Re: Proving a definition of multiplication (wrong) by induction
Posted: Jan 29, 2013 5:38 PM

Jonathan Crabtree wrote (in part):

http://mathforum.org/kb/message.jspa?messageID=8183575

> > Multiplication* an arithmetical operation, defined
> initially in terms of repeated addition, usually written a × b, a.b, or ab, by which the product of two quantities is calculated: to multiply a by positive integral b is to add a to itself b times.

i.e. ab = a added to itself b times

This definition fails proof by induction.

Dave said in part

> "fails proof by induction" [1], it does not follow that the result is not true.

Hi Dave

Assume ab = a added to itself b times is a proposition.

As you know, proof by mathematical induction has only two steps requiring the proposition P(n) is true for every positive integer.

STEP 1
BASE CASE: Show the proposition P(1) is true.

STEP 2
INDUCTIVE STEP: Assume P(k) is true for any positive integer k, and show that under that assumption, P(k + 1) is true.

After STEP 1 AND STEP 2 we conclude (by the principle of mathematical induction) that for every positive integer n, P(n) is true.

BUT! The propositions P(n) and P(k) CANNOT be proven false by the inductive step because the BASE CASE shows that the proposition P(1) is FALSE.

The INDUCTIVE STEP cannot be taken on the positive integers.

The first step is to rephrase the proposition by replacing the third person singular reflexive pronoun 'itself' with a.

Then restated more clearly;

ab = a added to a b times

P(n) = a added to itself b times

BASE CASE: Show that the proposition P(1) is true.

Substitute b with the multiplicative identity 1.

b=1

Therefore ab => a(1) = a

a = a added to a 1 time (the proposition)

a does NOT equal a + a

The BASE CASE is false.

The proposition ab = a added to itself b times is FALSE.

It fails the BASE CASE and therefore ab = a added to itself b times CANNOT be a definition of multiplication.

To be rigorous, we should define addition as well as multiplication.

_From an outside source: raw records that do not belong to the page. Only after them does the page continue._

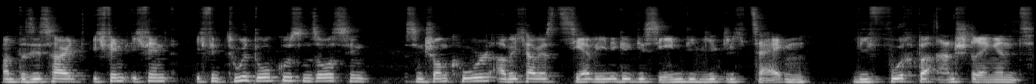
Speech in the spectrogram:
und das ist halt, ich finde, ich finde, ich finde Tour-Dokus und so sind, sind schon cool, aber ich habe erst sehr wenige gesehen, die wirklich zeigen, wie furchtbar anstrengend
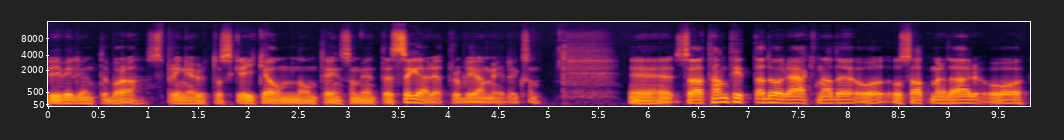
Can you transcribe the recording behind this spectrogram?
vi vill ju inte bara springa ut och skrika om någonting som vi inte ser ett problem i. Liksom. Eh, så att han tittade och räknade och, och satt med det där. och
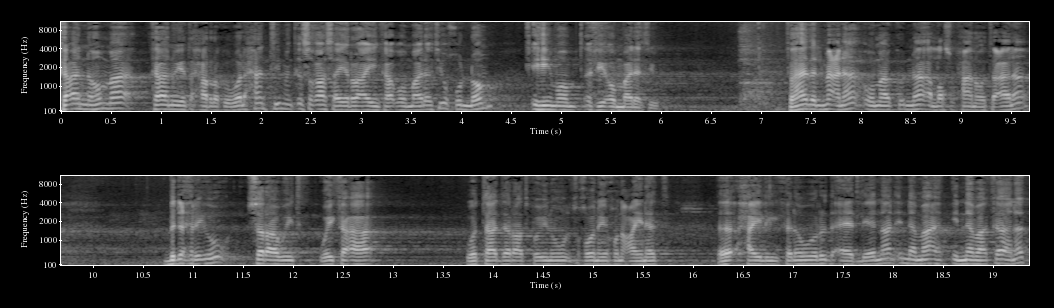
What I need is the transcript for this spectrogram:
ከኣነማ ካኑ የተሓረኩ ወ ሓንቲ ምንቅስቃስ ኣይረኣይን ካብኦም ማለት እዩ ኩሎም ቂሂሞም ጠፊኦም ማለት እዩ ሃ መዕና ወማ ኩና ስብሓ ወላ ብድሕሪኡ ሰራዊት ወይ ከዓ ወታደራት ኮይኑ ዝኾነ ይኹን ዓይነት ሓይሊ ከነውርድ ኣየድልየናን ኢነማ ካነት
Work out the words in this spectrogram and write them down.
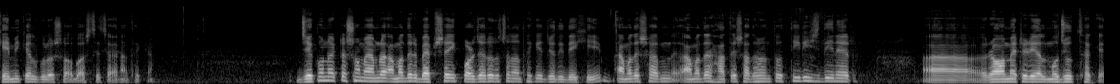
কেমিক্যালগুলো সব আসছে চায়না থেকে। যে কোনো একটা সময় আমরা আমাদের ব্যবসায়িক পর্যালোচনা থেকে যদি দেখি, আমাদের সামনে, আমাদের হাতে সাধারণত তিরিশ দিনের র ম্যাটেরিয়াল মজুদ থাকে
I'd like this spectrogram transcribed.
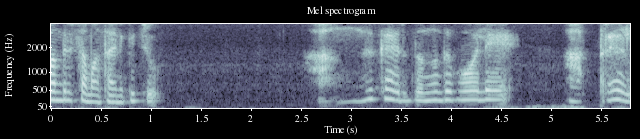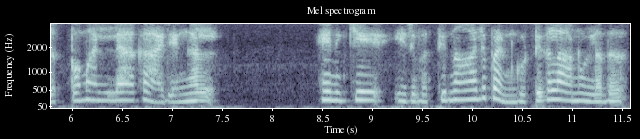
മന്ത്രി സമാധാനിപ്പിച്ചു. അങ്ങ് കരുതുന്നത് പോലെ അത്ര എളുപ്പമല്ല കാര്യങ്ങൾ. എനിക്ക് ഇരുപത്തിനാല് പെൺകുട്ടികളാണുള്ളത്.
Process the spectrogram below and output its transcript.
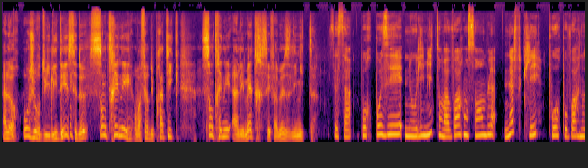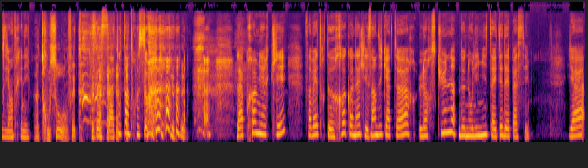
Alors aujourd'hui, l'idée, c'est de s'entraîner. On va faire du pratique. S'entraîner à les mettre, ces fameuses limites. C'est ça. Pour poser nos limites, on va voir ensemble neuf clés pour pouvoir nous y entraîner. Un trousseau, en fait. C'est ça, tout un trousseau. La première clé, ça va être de reconnaître les indicateurs lorsqu'une de nos limites a été dépassée. Il y a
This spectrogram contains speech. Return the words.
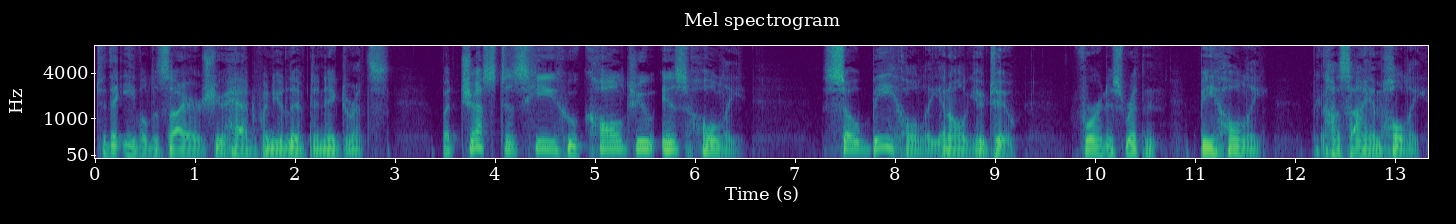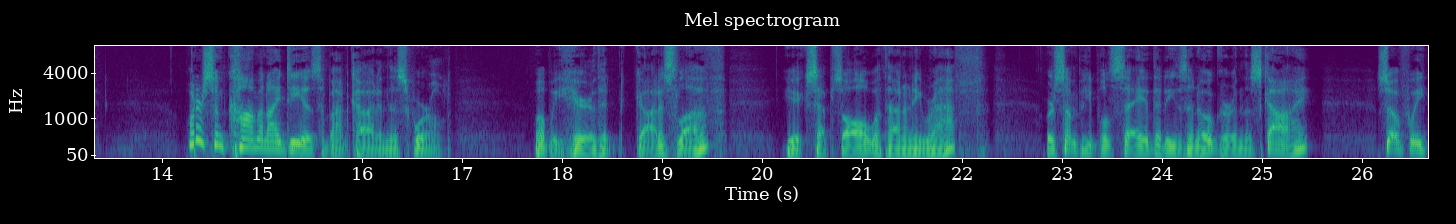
to the evil desires you had when you lived in ignorance. But just as he who called you is holy, so be holy in all you do. For it is written, Be holy, because I am holy. What are some common ideas about God in this world? Well, we hear that God is love. He accepts all without any wrath. Or some people say that he's an ogre in the sky. So if we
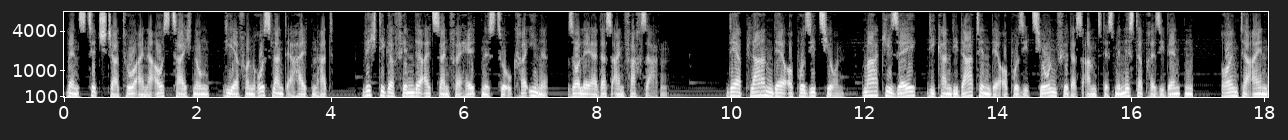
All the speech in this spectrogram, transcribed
Wenn Szijjártó eine Auszeichnung, die er von Russland erhalten hat, wichtiger finde als sein Verhältnis zur Ukraine, solle er das einfach sagen. Der Plan der Opposition Markizei, die Kandidatin der Opposition für das Amt des Ministerpräsidenten, räumte ein,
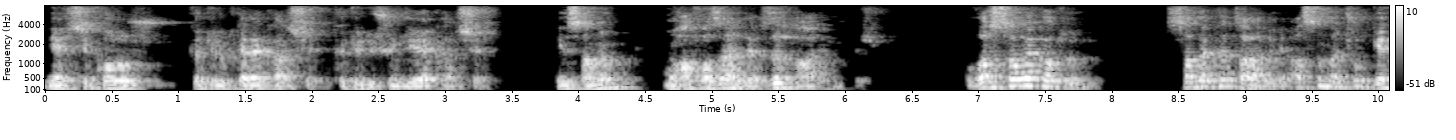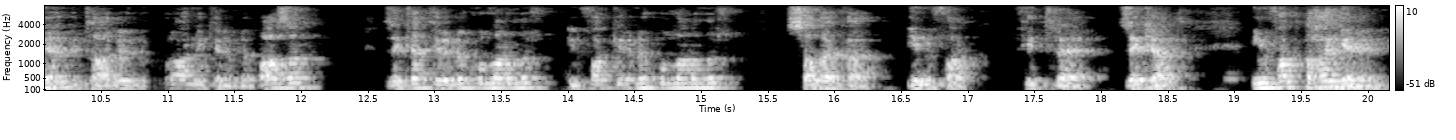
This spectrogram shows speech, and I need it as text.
Nefsi korur, kötülüklere karşı, kötü düşünceye karşı. İnsanın muhafaza eder, zırh halindedir. Ve sadakatu, sadaka tabiri aslında çok genel bir tabirdir. Kur'an-ı Kerim'de bazen zekat yerine kullanılır, infak yerine kullanılır. Sadaka, infak, fitre, zekat. İnfak daha genel.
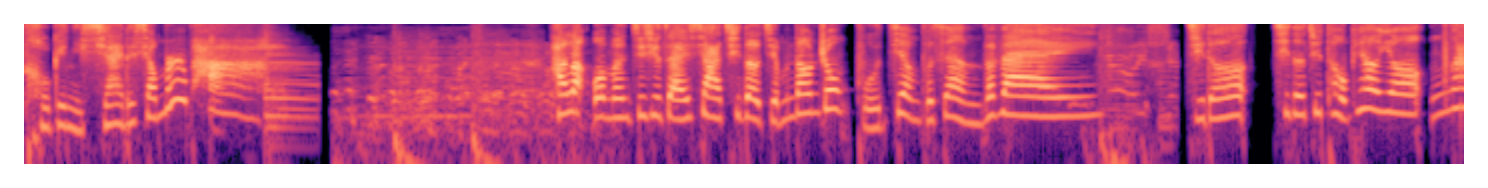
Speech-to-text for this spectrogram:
投给你心爱的小妹儿吧。好了，我们继续在下期的节目当中不见不散，拜拜！记得记得去投票哟，嗯啊。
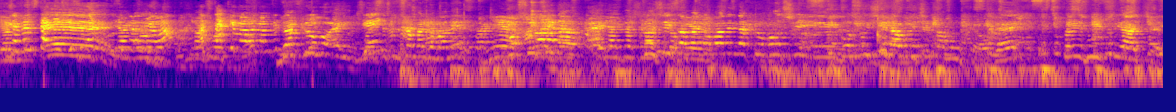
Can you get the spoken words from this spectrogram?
Żebym stanie Ej, nie jak miała? Aż takie małe mam Na klubu, ej, jesteś tu zameldowany? Nie. Głosujcie na, ej, Ktoś jest zameldowany na klubu, czy głosujcie na Wojciecha Czamówkę, okej? To jest mój przyjaciel.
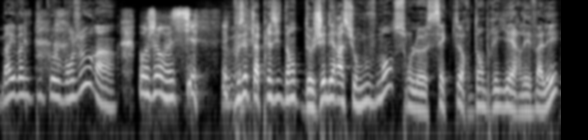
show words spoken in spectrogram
Marie-Vonne Picot, bonjour. Bonjour monsieur. Vous êtes la présidente de Génération Mouvement sur le secteur d'Ambrières-les-Vallées.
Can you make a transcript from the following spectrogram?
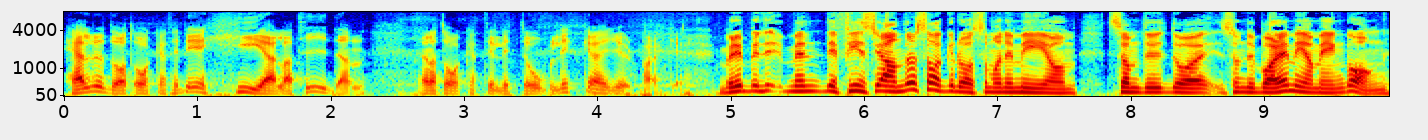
Hellre då att åka till det hela tiden än att åka till lite olika djurparker. Men det, men, det, finns ju andra saker då som man är med om som du, då, som du bara är med om en gång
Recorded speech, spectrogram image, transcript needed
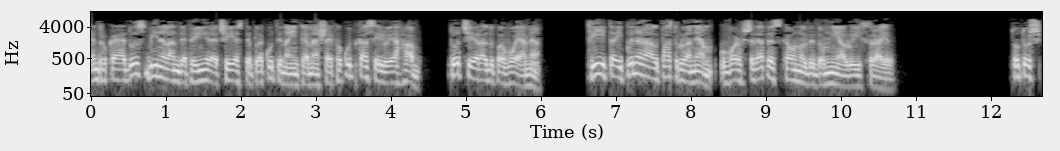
pentru că ai adus bine la îndeplinire ce este plăcut înaintea mea și ai făcut casei lui Ahab tot ce era după voia mea. Fiii tăi până la al patrulea neam vor ședea pe scaunul de domnia lui Israel. Totuși,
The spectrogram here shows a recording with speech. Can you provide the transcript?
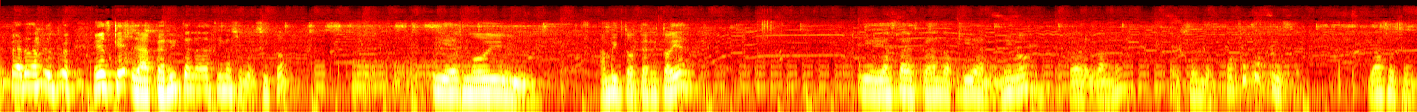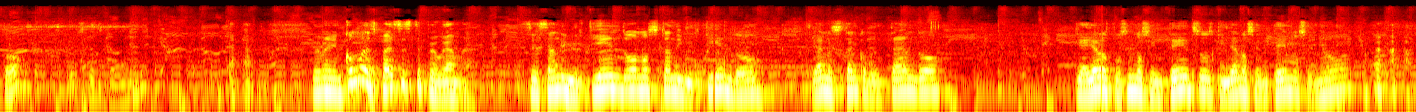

So rather than provide a formal proof of addition which is more than 1000 lines, I will remind others of the 'essence' of addition.

Addition is the combining TWO numbers into ONE number. i.e. addition is binary

In '+ 1' the placing of the + 1 on your screen is a unary additive operation. The addition sign operates on only one argument.

Now assume I have blanked your screen and then this appears...

'1 + 1'

In the above the addition sign is a binary additive operation on two arguments (addends or more strictly, an augend and an addend).

+ 1 IS NOT 1 added TO itself as it is singular and unary in nature

1 + 1 IS a singular binary addition on two arguments

1 + 1 IS 1 added to 1 one time, nothing more, nothing less.

Mathematicians have always counted the addends in the expanded definition of ab as repeated addition. That has prevented people checking the definition as well as the mantra 'definitions are not provable'.

In ab the addend appears b times and is added b-1 times.

The same error occurs with exponentiation when non-mathematicians say 2^3 is two multiplied by 'itself' three times.

a^b is a multiplied by itself b-1 times. (Citing both Euler and de Morgan)

2^3 is the factor two appearing in a multiplication three times. 2^3 is two multiplied by itself twice, or 3-1 times.

2^3 = 2 x 2 x 2 ie three factors of 2 connected vie two binary operations of multiplication.

2 x 3 = 2 + 2 + 2 ie three addends of 2 connected via two binary operations of addition.

ab = a added to itself b-1 times.

Yes this could be be written more formally, yet it won't make the conclusion any different.

The definition of multiplication 'ab = ab added to itself b times' people have been repeating for 442 years is FALSE.

If any of the above requires refinement, please point out how and where.

Thank you again.

Jonathan Crabtree

Date Subject Author
1/28/13 Jonathan Crabtree
1/29/13 GS Chandy
1/29/13 Dave L. Renfro
1/29/13 Jonathan Crabtree
1/29/13 Jonathan Crabtree
1/30/13 Dave L. Renfro
1/31/13 GS Chandy
2/1/13 Jonathan Crabtree
2/4/13 Dave L. Renfro
2/4/13 Robert Hansen
2/4/13 Jonathan Crabtree
2/5/13 Robert Hansen
2/5/13 GS Chandy
2/5/13 GS Chandy
2/5/13 Dave L. Renfro
2/5/13 Fernando Mancebo
2/6/13 Jonathan Crabtree
2/6/13 GS Chandy
2/6/13 GS Chandy
2/8/13 salesmachine